GoPro Hero 11 Black vs Hero 10 Black: What’s the difference?
GoPro has just unveiled the Hero 11 Black. Here’s how it compares to 2021’s GoPro, the Hero 10 Black.
This year, GoPro has actually launched three new cameras, designed to fit different consumers’ needs at varying price points.
There’s the regular Hero 11 Black, the Hero 11 Black Creator Edition, which comes with a long-lasting battery grip, and the Hero 11 Black Mini, a more lightweight and simple alternative to the other action cams in the series.
This versus will focus on the standard Hero 11 Black and how it compares to last year’s Hero 10 Black, including all the biggest updates announced this year.
Pricing and availability
The GoPro Hero 10 launched in September 2021 at a price of $399.98/£379.98 with a GoPro subscription or £499.99/£479.99 without.
The GoPro Hero 11 is available now and costs $399.98/£399.98 for GoPro subscribers or $499.99/£499.99 for non-subscribers.
That makes the Hero 11 the same price as the Hero 10 in the US, or £20 more if you’re in the UK.
Design and display
There haven’t been many changes made to the design this year.
Both cameras feature the same compact, rectangular design and matte black finish. Both also feature the GoPro logo in blue and two displays – one on either side of the camera so you can take videos of yourself as well as footage from your point of view.
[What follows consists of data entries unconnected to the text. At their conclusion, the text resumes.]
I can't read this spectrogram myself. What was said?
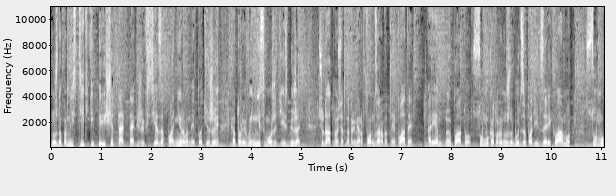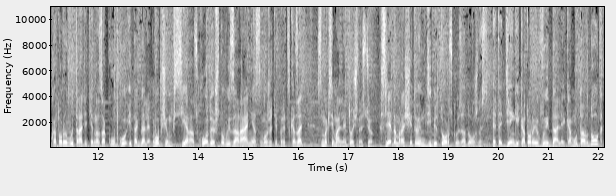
нужно поместить и пересчитать также все запланированные платежи, которые вы не сможете избежать. Сюда относят, например, фонд заработной платы, арендную плату, сумму, которую нужно будет заплатить за рекламу, сумму, которую вы тратите на закупку и так далее. В общем, все расходы, что вы заранее сможете предсказать с максимальной точностью. Следом рассчитываем дебиторскую задолженность. Это деньги, которые вы дали кому-то в долг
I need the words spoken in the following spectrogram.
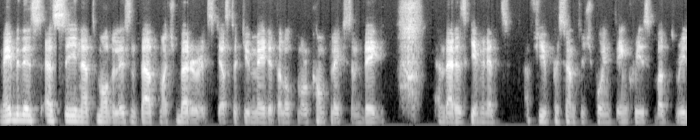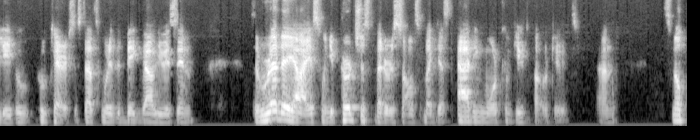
maybe this SENet model isn't that much better. It's just that you made it a lot more complex and big, and that has given it a few percentage point increase, but really who, who cares? Is that's where the big value is in. The red AI is when you purchase better results by just adding more compute power to it. And it's not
GoPro has introduced some new controls this time around. In the Hero 11, users can choose between Easy and Pro modes, allowing them to access just the best settings for their situation with the Easy mode, or have full creative control with the Pro mode.
Performance and features
Where the Hero 10 Black featured a new GP2 processor, the Hero 11 Black packs an updated 1/1.9 inch sensor which drives many of its performance updates this year.
The new sensor is capable of delivering 10-bit colour video with over 1 billion colours at up to 5.3K resolution at 60fps, as well as 27-megapixel stills.
The Hero 10 was also capable of recording in 5.3K/60fps, but was limited to 23-megapixel stills. The Hero 11 Black is also capable of capturing 64x more colours for a boost in image quality in this regard, too.
The larger sensor on the Hero 11 also enables the camera to capture videos with an 8:7 aspect ratio =- the largest vertical field of view on a GoPro thus far. This means you can record video for YouTube and TikTok simultaneously by capturing more of the scene and cropping the video in the Quik app.
Another update arriving with the sensor is the new HyperView digital lens. This allows you to capture 16:9 high-action, point-of-view footage. Meanwhile, the wide-angle SuperView setting now supports both 5.3K/50 and 4K/120.
The Hero 11 comes with HyperSmooth 5.0 with Horizon Lock to ensure footage remains steady even if you rotate the camera 360-degrees, an update from the HyperSmooth 4.0 stabilisation in the Hero 10. We found HyperSmooth 4.0 to be incredible across a wide range of modes and settings, so we’ll have to see if HyperSmooth 5.0 is even better on the 11.
Lastly, TimeWarp 3.0 can now record 5.4K video, allowing you to capture 91% higher resolution video than the 4K TimeWarp on the Hero 10 for higher quality timelapses.
The Hero 11 comes with an Enduro battery that improves performance in cold and moderate temperates, extending recording time by up to 38% compared to the Hero 10.
We found that the battery life on the Hero 10 was good enough to last a day in some cases, so we’ll be interested in finding out how long the Hero 11 can last when we test it ourselves.
The GoPro Hero 11 Black brings with it a number of improvements over the Hero 10. While the design remains mostly the same, the new sensor is what really powers most of the performance and feature updates here.
You’ll have to check back for our full review of the Hero 11 Black for our final verdict, however.